**** Dataset ****

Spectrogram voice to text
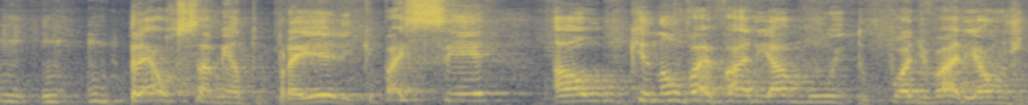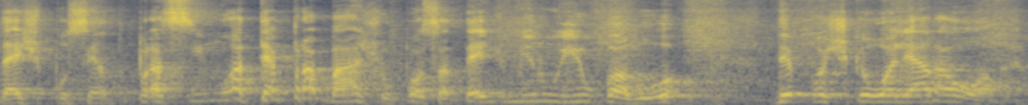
um, um pré-orçamento para ele que vai ser algo que não vai variar muito. Pode variar uns 10% para cima ou até para baixo. Eu posso até diminuir o valor depois que eu olhar a obra.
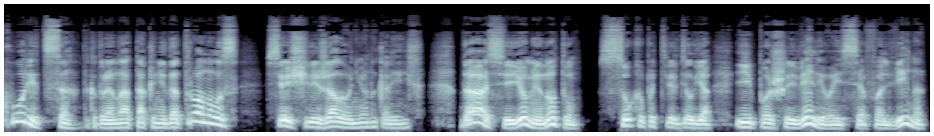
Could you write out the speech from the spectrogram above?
Курица, до которой она так и не дотронулась, все еще лежала у нее на коленях. — Да, сию минуту сухо подтвердил я, и пошевеливайся, Фальвина.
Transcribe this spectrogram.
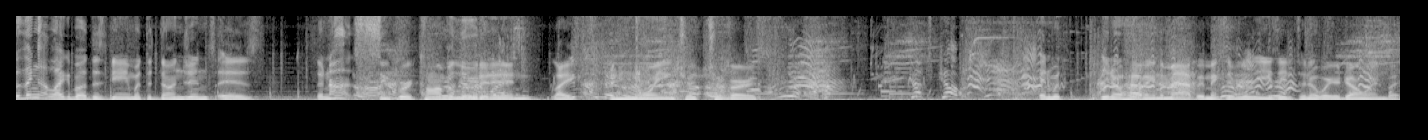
The thing I like about this game with the dungeons is they're not super convoluted and like annoying to traverse. And with you know having the map, it makes it really easy to know where you're going. But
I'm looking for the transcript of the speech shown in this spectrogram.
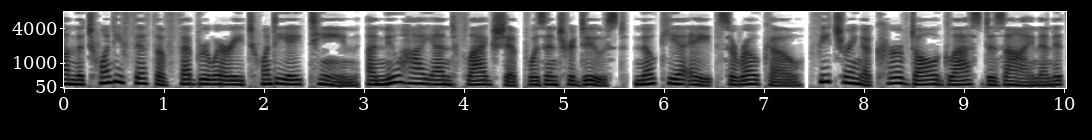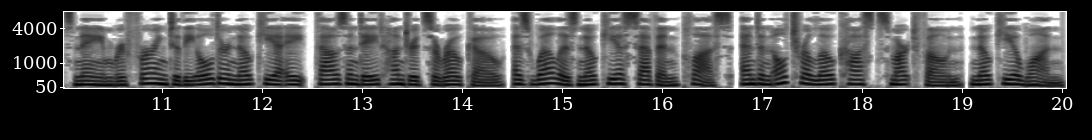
On 25 February 2018, a new high-end flagship was introduced, Nokia 8 Sirocco, featuring a curved all-glass design and its name referring to the older Nokia 8800 Sirocco, as well as Nokia 7 Plus, and an ultra-low-cost smartphone, Nokia 1.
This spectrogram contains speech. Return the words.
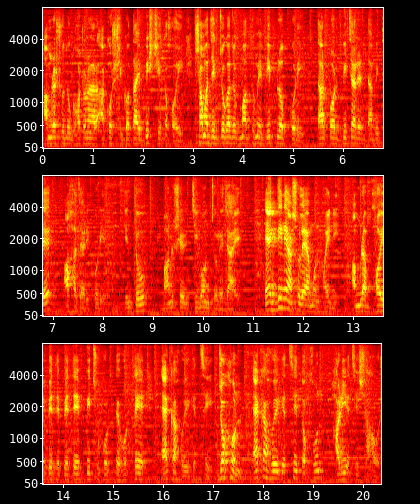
আমরা শুধু ঘটনার আকস্মিকতায় বিস্মিত হই। সামাজিক যোগাযোগ মাধ্যমে বিপ্লব করি, তারপর বিচারের দাবিতে আহাজারি করি। কিন্তু মানুষের জীবন চলে যায়। একদিনে আসলে এমন হয়নি। আমরা ভয় পেতে পেতে পিছু করতে করতে একা হয়ে গেছি। যখন একা হয়ে গেছি, তখন হারিয়েছি সাহস।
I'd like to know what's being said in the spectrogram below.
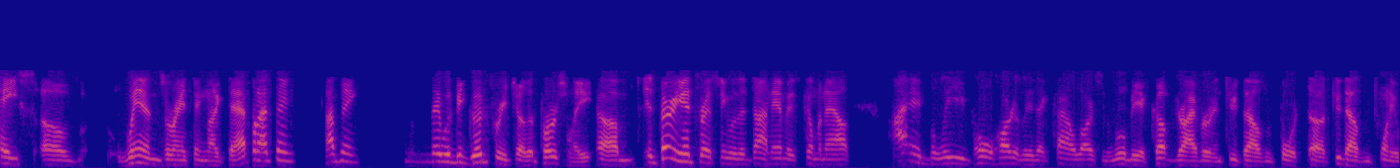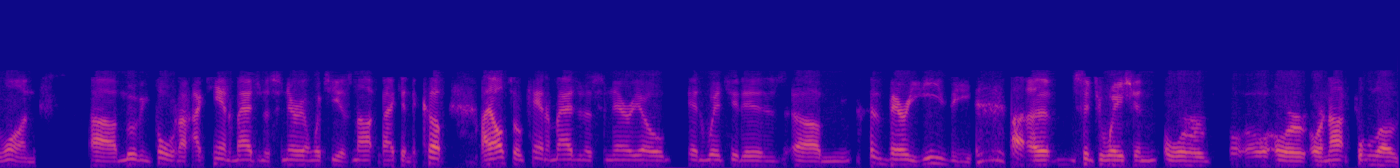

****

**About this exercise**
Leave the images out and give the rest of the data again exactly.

**Answer to the problem**
Spectrogram voice to text
um, um pré-orçamento para ele que vai ser algo que não vai variar muito. Pode variar uns 10% para cima ou até para baixo. Eu posso até diminuir o valor depois que eu olhar a obra.
Could you write out the speech from the spectrogram above?
Курица, до которой она так и не дотронулась, все еще лежала у нее на коленях. — Да, сию минуту сухо подтвердил я, и пошевеливайся, Фальвина.
Transcribe this spectrogram.
The thing I like about this game with the dungeons is they're not super convoluted and like annoying to traverse. And with you know having the map, it makes it really easy to know where you're going. But
I'm looking for the transcript of the speech shown in this spectrogram.
On 25 February 2018, a new high-end flagship was introduced, Nokia 8 Sirocco, featuring a curved all-glass design and its name referring to the older Nokia 8800 Sirocco, as well as Nokia 7 Plus, and an ultra-low-cost smartphone, Nokia 1.
This spectrogram contains speech. Return the words.
আমরা শুধু ঘটনার আকস্মিকতায় বিস্মিত হই। সামাজিক যোগাযোগ মাধ্যমে বিপ্লব করি, তারপর বিচারের দাবিতে আহাজারি করি। কিন্তু মানুষের জীবন চলে যায়। একদিনে আসলে এমন হয়নি। আমরা ভয় পেতে পেতে পিছু করতে করতে একা হয়ে গেছি। যখন একা হয়ে গেছি, তখন হারিয়েছি সাহস।
I'd like to know what's being said in the spectrogram below.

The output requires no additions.